[Dataset Boundary: Start]

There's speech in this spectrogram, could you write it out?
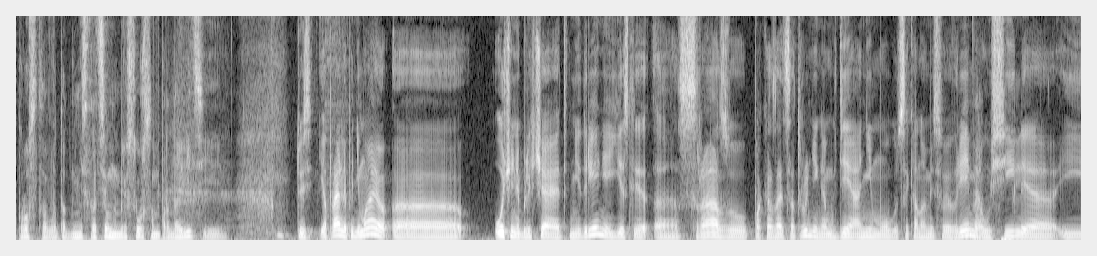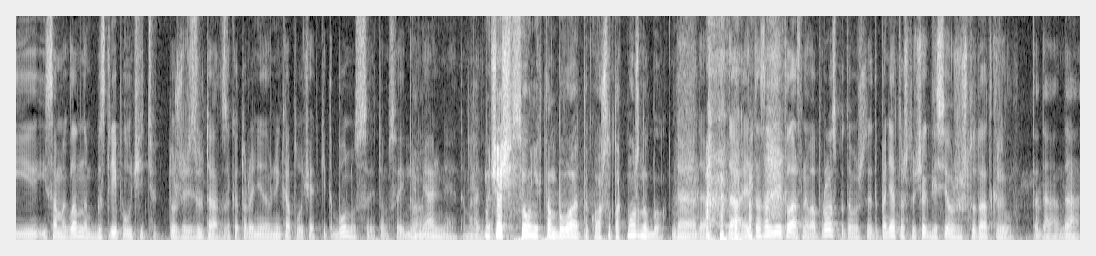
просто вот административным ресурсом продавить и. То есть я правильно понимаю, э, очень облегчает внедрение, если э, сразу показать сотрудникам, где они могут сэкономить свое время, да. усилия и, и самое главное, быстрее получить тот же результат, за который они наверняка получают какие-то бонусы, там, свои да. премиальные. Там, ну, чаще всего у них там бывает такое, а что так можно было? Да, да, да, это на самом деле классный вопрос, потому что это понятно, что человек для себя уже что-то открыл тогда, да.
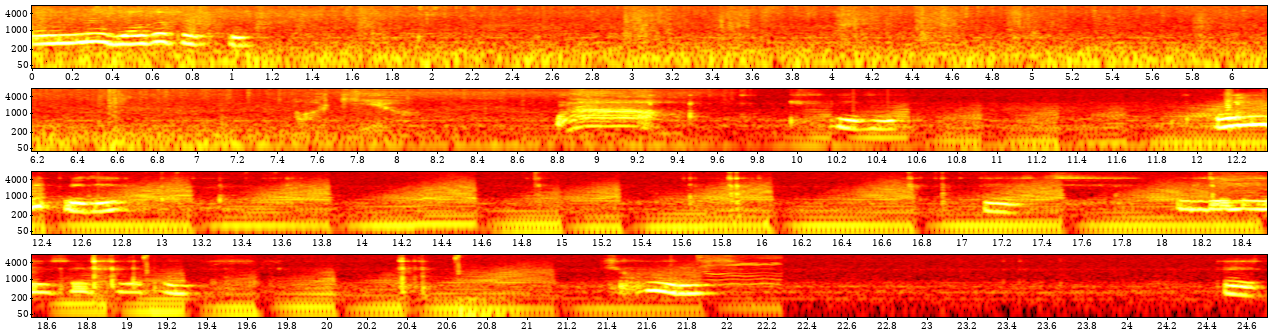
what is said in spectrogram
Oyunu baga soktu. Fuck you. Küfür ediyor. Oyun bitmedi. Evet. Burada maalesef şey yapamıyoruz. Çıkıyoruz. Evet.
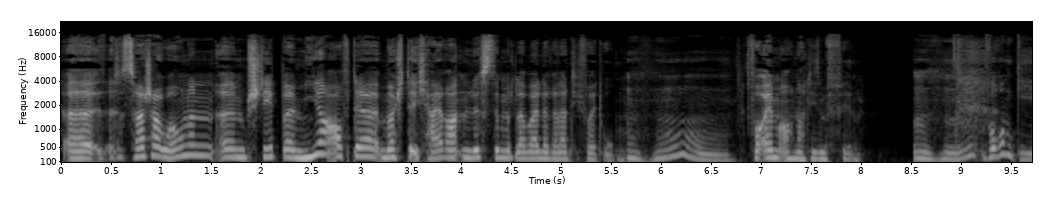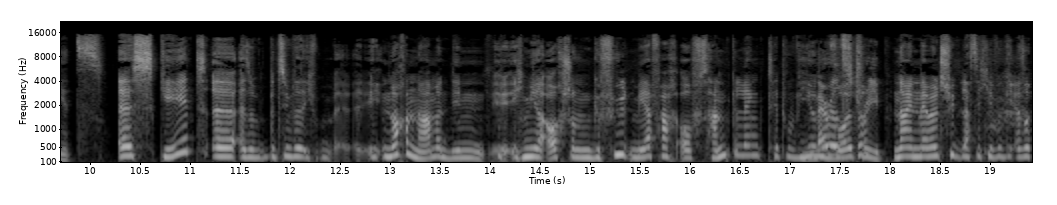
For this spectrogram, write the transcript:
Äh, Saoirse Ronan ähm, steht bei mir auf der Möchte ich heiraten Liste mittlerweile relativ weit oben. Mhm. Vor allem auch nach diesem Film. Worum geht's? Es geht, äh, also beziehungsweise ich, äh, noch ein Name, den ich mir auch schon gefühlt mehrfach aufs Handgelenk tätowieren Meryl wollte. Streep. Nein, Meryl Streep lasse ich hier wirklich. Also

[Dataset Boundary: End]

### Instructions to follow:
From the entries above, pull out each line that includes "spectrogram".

### Response for this exercise:
There's speech in this spectrogram, could you write it out?
what is said in spectrogram
For this spectrogram, write the transcript:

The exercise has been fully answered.